And wouldn't you know, both of those men are fighting this Saturday--Mendes faces the always dangerous Ricardo Lamas, whose limitations are second only to his threats, and Iaquinta faces fan-favorite Jorge Masvidal. Both men fight atop the UFC's card in Fairfax, Virginia this April, the 4th. 

It's some good old fashioned analysis, so sit down, grab a drink, and enjoy.

Direct download: 45_mendes_lamas.mp3
Category:UFC -- posted at: 5:00 AM

It's once again time for listener mail!

We've got a wide range of questions for you, and some inspired discussion centered around them. First, we break down the process of analyzing a fight. What does each of us focus on when analyzing a fighter or, better yet, when devising a gameplan to defeat him? 

We talk low kicks--remember when they were the coolest technique in all of MMA? How come nobody cares about low kicks anymore? Huh?

And then it's on to the "Philly Shell." Why isn't Floyd Mayweather's vaunted shoulder roll more commonly seen in MMA, and would it apply to this sport if someone did try to use it? 

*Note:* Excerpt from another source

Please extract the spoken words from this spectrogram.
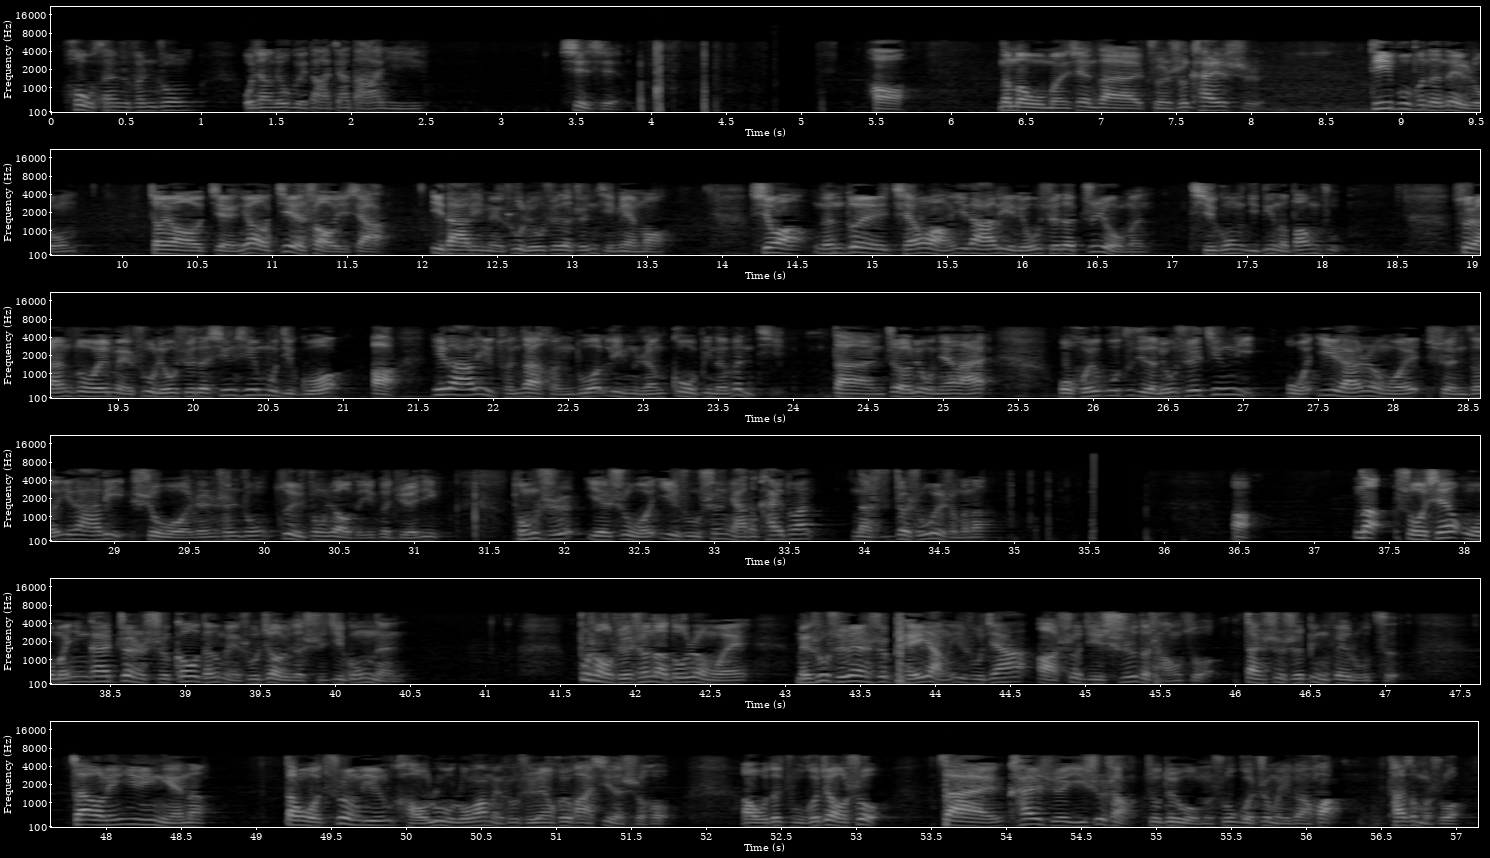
后三十分钟我将留给大家答疑。谢谢。好，那么我们现在准时开始。第一部分的内容将要简要介绍一下意大利美术留学的整体面貌，希望能对前往意大利留学的知友们提供一定的帮助。虽然作为美术留学的新兴目的国啊，意大利存在很多令人诟病的问题，但这六年来，我回顾自己的留学经历，我依然认为选择意大利是我人生中最重要的一个决定，同时也是我艺术生涯的开端。那是这是为什么呢？啊那首先，我们应该正视高等美术教育的实际功能。不少学生呢都认为美术学院是培养艺术家啊设计师的场所，但事实并非如此。在2010年呢，当我顺利考入罗马美术学院绘画系的时候，啊，我的主课教授在开学仪式上就对我们说过这么一段话。他这么说，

All of this and more on the latest episode of Heavy Hands. 

Direct download: 44_listener_mail.mp3
Category:Listener Mail -- posted at: 2:13 PM

Upsets are a marvelous thing. In fact, you could say that unexpected upsets are what keep combat sports interesting. Particularly upsets of the kind that we witnessed in the main and co-main events of UFC 185, in which the favored fighters not only suffered defeat, but were proven to be vastly, utterly inferior to their underdog opponents. 

Anthony Pettis was expected to be the Anderson Silva of this era, but Rafael Dos Anjos is no Chael Sonnen. The Brazilian fighter and Rafael Cordeiro product took Pettis to the woodshed for five rounds, eating plenty of shots but landing more of his own, and scoring takedowns that, for once, Pettis couldn't deter with his dangerous guard. In fact, Dos Anjos sliced right through that guard with ease. 

In the co-main, Polish kickboxer Joanna Jedrzejczyk beat strawweight champion Carla Esparza in even more convincing fashion, capping off a week of talking with nine minutes of very impressive walking. Jedrzejczyk, who we've decided to call "Lady Golovkin" to save ourselves the embarassment of mispronouncing her name, beat Esparza to a pulp and seemed to undo all of the improvements made to Esparza's striking in just a matter of minutes, turning her fight with the former champion into nothing but target practice.

Our episode kicks off with a question from a fan about the nature of upsets, which almost always seem predictable in retrospect, and the discussion flows from there. Enjoy the show, folks.

Direct download: 43_rafael_dos_anjos.mp3
Category:UFC -- posted at: 11:33 AM